## Instructions to follow
A faithful copy of every entry, with the pictures removed, is what is needed here.

## Supplied information
—————

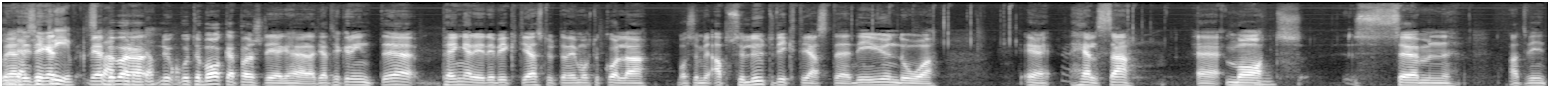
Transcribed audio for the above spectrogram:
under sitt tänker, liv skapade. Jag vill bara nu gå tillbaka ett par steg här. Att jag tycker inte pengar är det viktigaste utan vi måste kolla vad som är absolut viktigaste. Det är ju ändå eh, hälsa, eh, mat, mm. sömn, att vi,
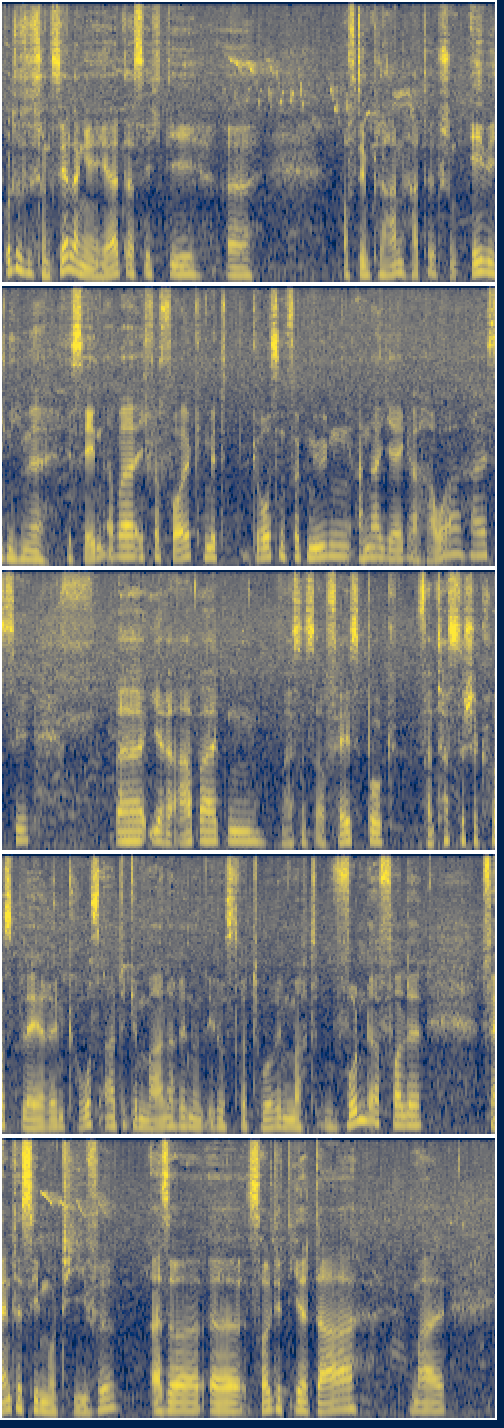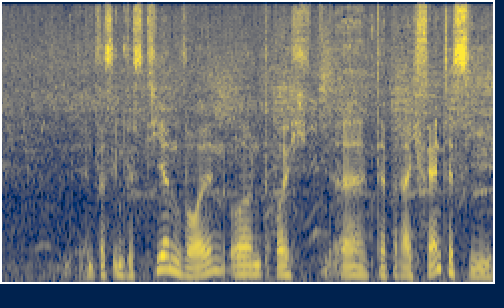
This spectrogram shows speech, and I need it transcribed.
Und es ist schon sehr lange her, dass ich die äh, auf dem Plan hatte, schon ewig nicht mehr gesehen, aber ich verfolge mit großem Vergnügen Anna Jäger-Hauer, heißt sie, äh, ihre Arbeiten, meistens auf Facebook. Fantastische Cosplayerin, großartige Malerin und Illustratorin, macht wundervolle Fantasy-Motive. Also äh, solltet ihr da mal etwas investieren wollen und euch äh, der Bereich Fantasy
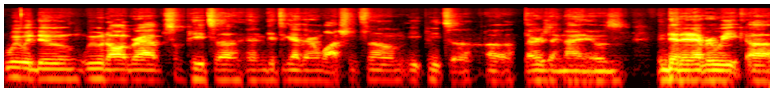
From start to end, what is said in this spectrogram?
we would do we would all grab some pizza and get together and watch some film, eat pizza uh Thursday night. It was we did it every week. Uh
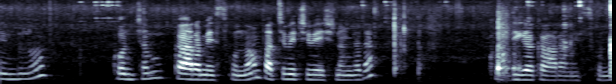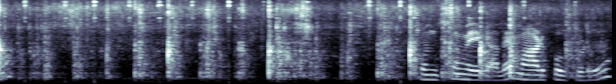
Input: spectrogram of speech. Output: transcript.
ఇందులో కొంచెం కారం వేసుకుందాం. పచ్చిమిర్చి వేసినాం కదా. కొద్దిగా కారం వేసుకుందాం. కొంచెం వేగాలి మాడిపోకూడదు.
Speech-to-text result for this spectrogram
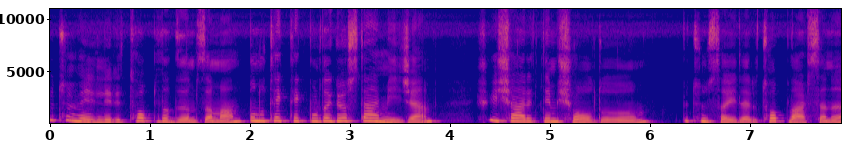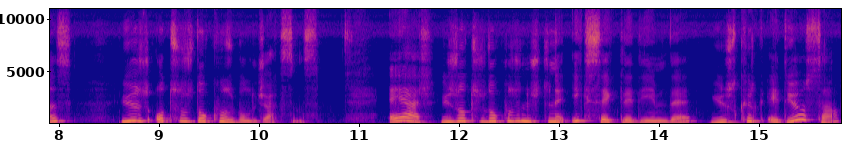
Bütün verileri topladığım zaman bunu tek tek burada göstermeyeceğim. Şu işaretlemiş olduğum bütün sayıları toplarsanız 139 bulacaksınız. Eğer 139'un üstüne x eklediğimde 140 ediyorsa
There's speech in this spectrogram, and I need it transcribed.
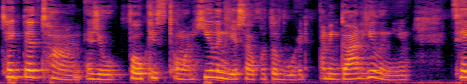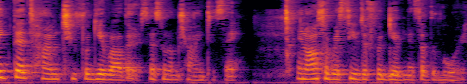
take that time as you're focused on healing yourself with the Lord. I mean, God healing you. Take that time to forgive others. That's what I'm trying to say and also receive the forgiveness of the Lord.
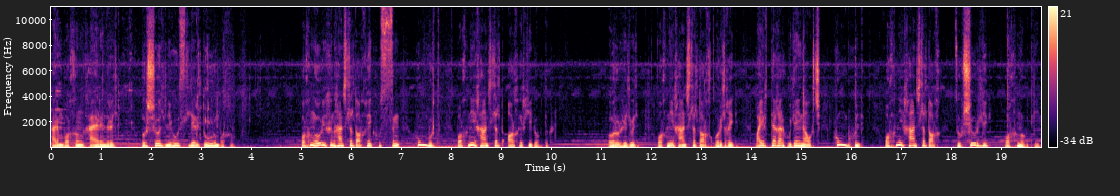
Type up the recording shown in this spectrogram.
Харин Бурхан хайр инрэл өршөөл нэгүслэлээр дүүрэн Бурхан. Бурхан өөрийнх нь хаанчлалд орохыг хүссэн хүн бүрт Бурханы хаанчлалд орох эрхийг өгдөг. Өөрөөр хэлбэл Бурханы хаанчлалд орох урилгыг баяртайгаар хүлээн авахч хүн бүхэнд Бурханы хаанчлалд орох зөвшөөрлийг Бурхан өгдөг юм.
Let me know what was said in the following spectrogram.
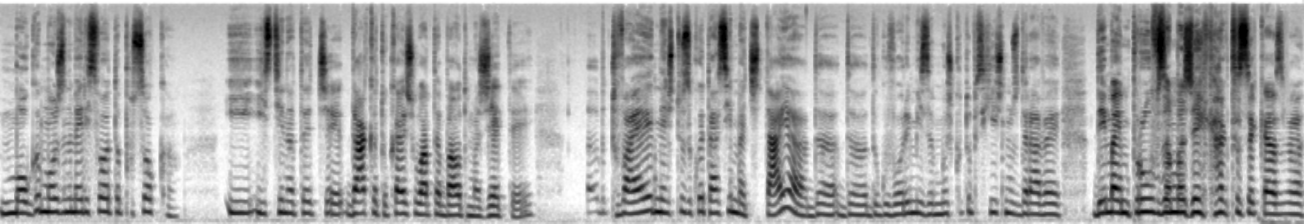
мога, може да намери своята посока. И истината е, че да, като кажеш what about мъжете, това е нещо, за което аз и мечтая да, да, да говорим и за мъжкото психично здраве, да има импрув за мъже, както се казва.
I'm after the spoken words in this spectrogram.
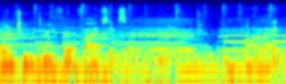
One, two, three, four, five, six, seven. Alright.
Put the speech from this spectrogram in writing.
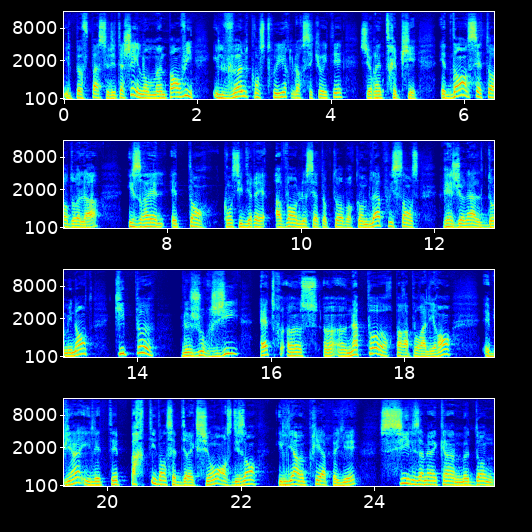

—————

## Your response
Transcribed audio for the above spectrogram:
under sitt tänker, liv skapade. Jag vill bara nu gå tillbaka ett par steg här. Att jag tycker inte pengar är det viktigaste utan vi måste kolla vad som är absolut viktigaste. Det är ju ändå eh, hälsa, eh, mat, mm. sömn, att vi,
This spectrogram shows speech, and I need it transcribed.
Und es ist schon sehr lange her, dass ich die äh, auf dem Plan hatte, schon ewig nicht mehr gesehen, aber ich verfolge mit großem Vergnügen Anna Jäger-Hauer, heißt sie, äh, ihre Arbeiten, meistens auf Facebook. Fantastische Cosplayerin, großartige Malerin und Illustratorin, macht wundervolle Fantasy-Motive. Also äh, solltet ihr da mal etwas investieren wollen und euch äh, der Bereich Fantasy
From start to end, what is said in this spectrogram?
we would do we would all grab some pizza and get together and watch some film, eat pizza uh Thursday night. It was we did it every week. Uh
Input: spectrogram of speech. Output: transcript.
ఇందులో కొంచెం కారం వేసుకుందాం. పచ్చిమిర్చి వేసినాం కదా. కొద్దిగా కారం వేసుకుందాం. కొంచెం వేగాలి మాడిపోకూడదు.
Speech-to-text result for this spectrogram
Bütün verileri topladığım zaman bunu tek tek burada göstermeyeceğim. Şu işaretlemiş olduğum bütün sayıları toplarsanız 139 bulacaksınız. Eğer 139'un üstüne x eklediğimde 140 ediyorsa
There's speech in this spectrogram, and I need it transcribed.
take that time as you're focused on healing yourself with the Lord. I mean, God healing you. Take that time to forgive others. That's what I'm trying to say and also receive the forgiveness of the Lord.
Type up the recording shown in this spectrogram.
Харин Бурхан хайр инрэл өршөөл нэгүслэлээр дүүрэн Бурхан. Бурхан өөрийнх нь хаанчлалд орохыг хүссэн хүн бүрт Бурханы хаанчлалд орох эрхийг өгдөг. Өөрөөр хэлбэл Бурханы хаанчлалд орох урилгыг баяртайгаар хүлээн авахч хүн бүхэнд Бурханы хаанчлалд орох зөвшөөрлийг Бурхан өгдөг юм.
Let me know what was said in the following spectrogram.
мога, може да намери своята посока. И истината е, че да, като кажеш what about мъжете, това е нещо, за което аз и мечтая да, да, да говорим и за мъжкото психично здраве, да има импрув за мъже, както се казва.
I'm after the spoken words in this spectrogram.
One, two, three, four, five, six, seven. Alright.
Put the speech from this spectrogram in writing.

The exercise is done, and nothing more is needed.